I think that if I were going to have a stroke, a heart attack, or a nervous breakdown, it would have happened last week. That had to be one of the most stressful weeks that I, you, and anyone else who followed the news has lived through.
One question was on everyone's mind -- Would the United States Congress come to an agreement to raise the debt ceiling, or would they let the economic sky fall down on us average taxpaying citizens? I mention this not because you want to hear more opinions about our nation's politics, but because you work somewhere in the legal community, which means you work with other people. If last week didn't drive you crazy, congratulations. You must live on a higher mental plane than the rest of us.
As I write, it's about 100 degrees outside today. Stay out in the sun too long, and you could become dehydrated, sick, or delirious. I think of those old movies where someone is lost in the desert and sees this beautiful mirage. He runs to the oasis in his mind, bends down to scoop up a cool, refreshing handful of water, but ends up spitting sand out of his mouth.
One other image comes to mind. As a kid, I used to get a kick out of Charles Atlas muscleman ads in comic books. A skinny kid at the beach would get sand kicked in his face by a bully. Then the kid gets wise and buys the Charles Atlas muscle-building equipment so that he can stand up to the bully.

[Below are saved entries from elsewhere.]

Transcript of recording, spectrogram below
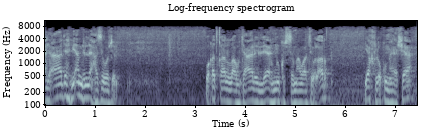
العادة بأمر الله عز وجل. وقد قال الله تعالى لله ملك السماوات والأرض يخلق ما يشاء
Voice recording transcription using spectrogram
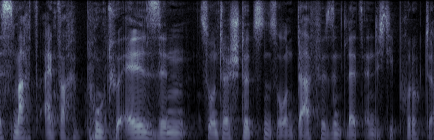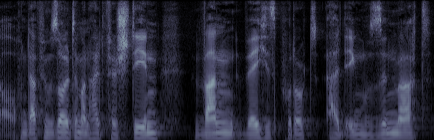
es macht einfach punktuell Sinn zu unterstützen so. Und dafür sind letztendlich die Produkte auch. Und dafür sollte man halt verstehen, wann welches Produkt halt irgendwo Sinn macht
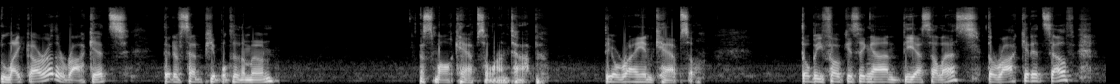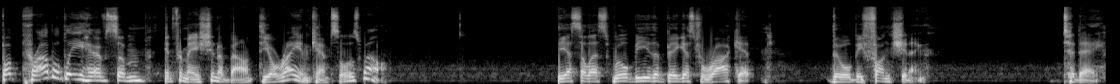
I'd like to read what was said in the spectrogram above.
like our other rockets that have sent people to the moon, a small capsule on top, the Orion capsule. They'll be focusing on the SLS, the rocket itself, but probably have some information about the Orion capsule as well. The SLS will be the biggest rocket that will be functioning today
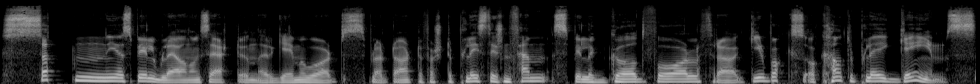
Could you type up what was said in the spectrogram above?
17 nye spill ble annonsert under Game Awards, annet det første PlayStation 5-spillet Godfall fra Gearbox og Counterplay Games.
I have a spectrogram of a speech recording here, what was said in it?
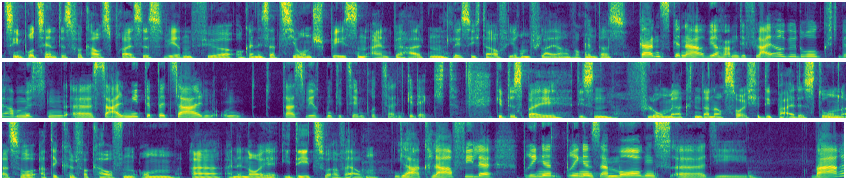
10 Prozent des Verkaufspreises werden für Organisationsspesen einbehalten, lese ich da auf Ihrem Flyer. Warum das? Ganz genau. Wir haben die Flyer gedruckt, wir müssen äh, Saalmiete bezahlen und das wird mit die 10 Prozent gedeckt. Gibt es bei diesen Flohmärkten dann auch solche, die beides tun, also Artikel verkaufen, um äh, eine neue Idee zu erwerben? Ja, klar. Viele bringen, bringen es am Morgens äh, die Ware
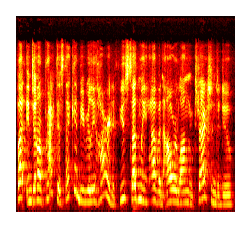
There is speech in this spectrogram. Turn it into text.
But in general practice, that can be really hard. If you suddenly have an hour long extraction to do,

Last week was a real sand-spitter of a week. If your co-workers were crabby with you, let it go. If you weren't your usual self, forget about it. According to economists quoted in Kiplinger's Magazine, we are in for a rough spell of high unemployment and slow, slow growth. Pay isn't expected to increase in this environment, and monthly bills don't look like they're going to get smaller.
The thing to remember is that you are not powerless. This is a participatory democracy and a free society. You have a voice, a vote, and the ability to think for yourself. The next time you find yourself stressed out and bullied by the news -- economic or political -- remember that. It's not the people in Washington, D.C., who determine our fate. It's you and I, the voters, who determine the future.